Images should be left out, and everything else in the listing reproduced exactly.

PROVIDED DATA: Begin

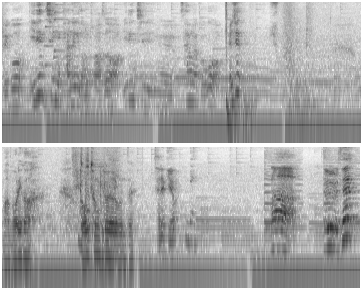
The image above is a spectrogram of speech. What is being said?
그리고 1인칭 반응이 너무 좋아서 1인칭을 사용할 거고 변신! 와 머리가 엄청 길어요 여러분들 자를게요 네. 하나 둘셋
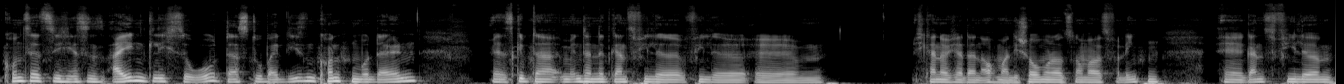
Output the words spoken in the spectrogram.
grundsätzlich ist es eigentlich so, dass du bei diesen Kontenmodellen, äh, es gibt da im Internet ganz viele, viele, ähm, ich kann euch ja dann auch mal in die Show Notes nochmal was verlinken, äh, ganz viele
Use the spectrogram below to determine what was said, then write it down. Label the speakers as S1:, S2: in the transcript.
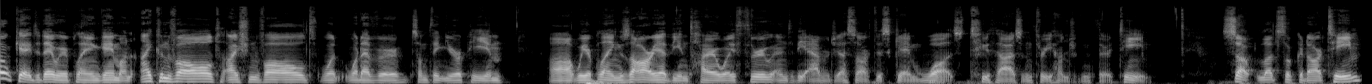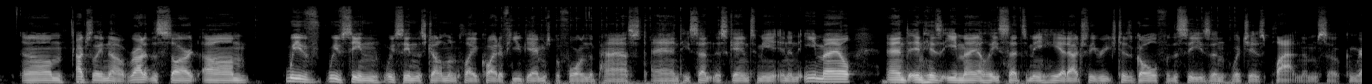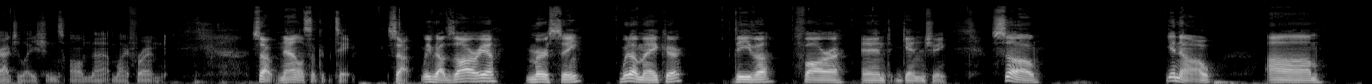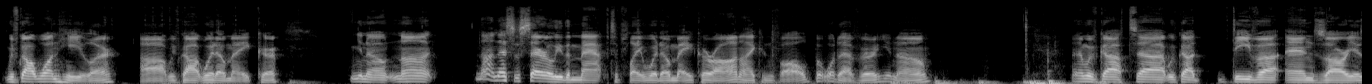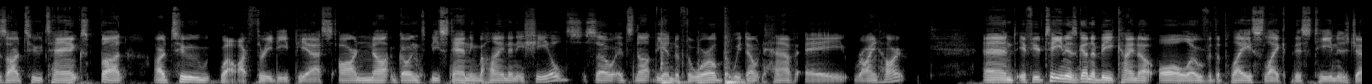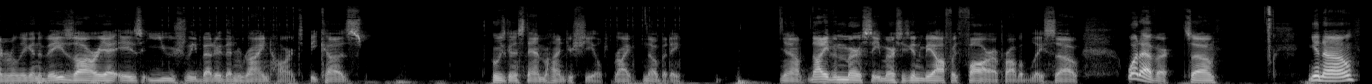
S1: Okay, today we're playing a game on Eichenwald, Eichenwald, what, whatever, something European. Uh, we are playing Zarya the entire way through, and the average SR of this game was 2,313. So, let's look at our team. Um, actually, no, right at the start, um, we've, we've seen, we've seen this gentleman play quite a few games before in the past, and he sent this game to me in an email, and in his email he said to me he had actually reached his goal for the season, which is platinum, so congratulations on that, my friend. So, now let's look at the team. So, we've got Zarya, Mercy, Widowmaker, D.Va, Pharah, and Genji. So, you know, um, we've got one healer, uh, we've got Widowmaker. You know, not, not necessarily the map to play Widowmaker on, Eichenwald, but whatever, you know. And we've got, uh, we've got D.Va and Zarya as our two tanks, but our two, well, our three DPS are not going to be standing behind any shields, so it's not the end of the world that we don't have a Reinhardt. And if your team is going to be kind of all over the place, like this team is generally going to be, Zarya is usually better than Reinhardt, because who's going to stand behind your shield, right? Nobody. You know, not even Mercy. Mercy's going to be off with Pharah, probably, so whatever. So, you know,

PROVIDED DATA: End

■ OUTPUT FOR THIS TASK:
The image above is a spectrogram of speech. What is being said?
그리고 1인칭 반응이 너무 좋아서 1인칭을 사용할 거고 변신! 와 머리가 엄청 길어요 여러분들 자를게요 네. 하나 둘셋
Output the words spoken in the spectrogram.
grundsätzlich ist es eigentlich so, dass du bei diesen Kontenmodellen, äh, es gibt da im Internet ganz viele, viele, ähm, ich kann euch ja dann auch mal in die Show Notes nochmal was verlinken, äh, ganz viele
Use the spectrogram below to determine what was said, then write it down. Label the speakers as S1:, S2: in the transcript.
S1: Okay, today we're playing a game on Eichenwald, Eichenwald, what, whatever, something European. Uh, we are playing Zarya the entire way through, and the average SR of this game was 2,313. So, let's look at our team. Um, actually, no, right at the start, um, we've, we've seen, we've seen this gentleman play quite a few games before in the past, and he sent this game to me in an email, and in his email he said to me he had actually reached his goal for the season, which is platinum, so congratulations on that, my friend. So, now let's look at the team. So, we've got Zarya, Mercy, Widowmaker, D.Va, Pharah, and Genji. So, you know, um, we've got one healer, uh, we've got Widowmaker. You know, not, not necessarily the map to play Widowmaker on, Eichenwald, but whatever, you know. And we've got, uh, we've got D.Va and Zarya as our two tanks, but our two, well, our three DPS are not going to be standing behind any shields, so it's not the end of the world that we don't have a Reinhardt. And if your team is going to be kind of all over the place, like this team is generally going to be, Zarya is usually better than Reinhardt, because who's going to stand behind your shield, right? Nobody. You know, not even Mercy. Mercy's going to be off with Pharah, probably, so whatever. So, you know,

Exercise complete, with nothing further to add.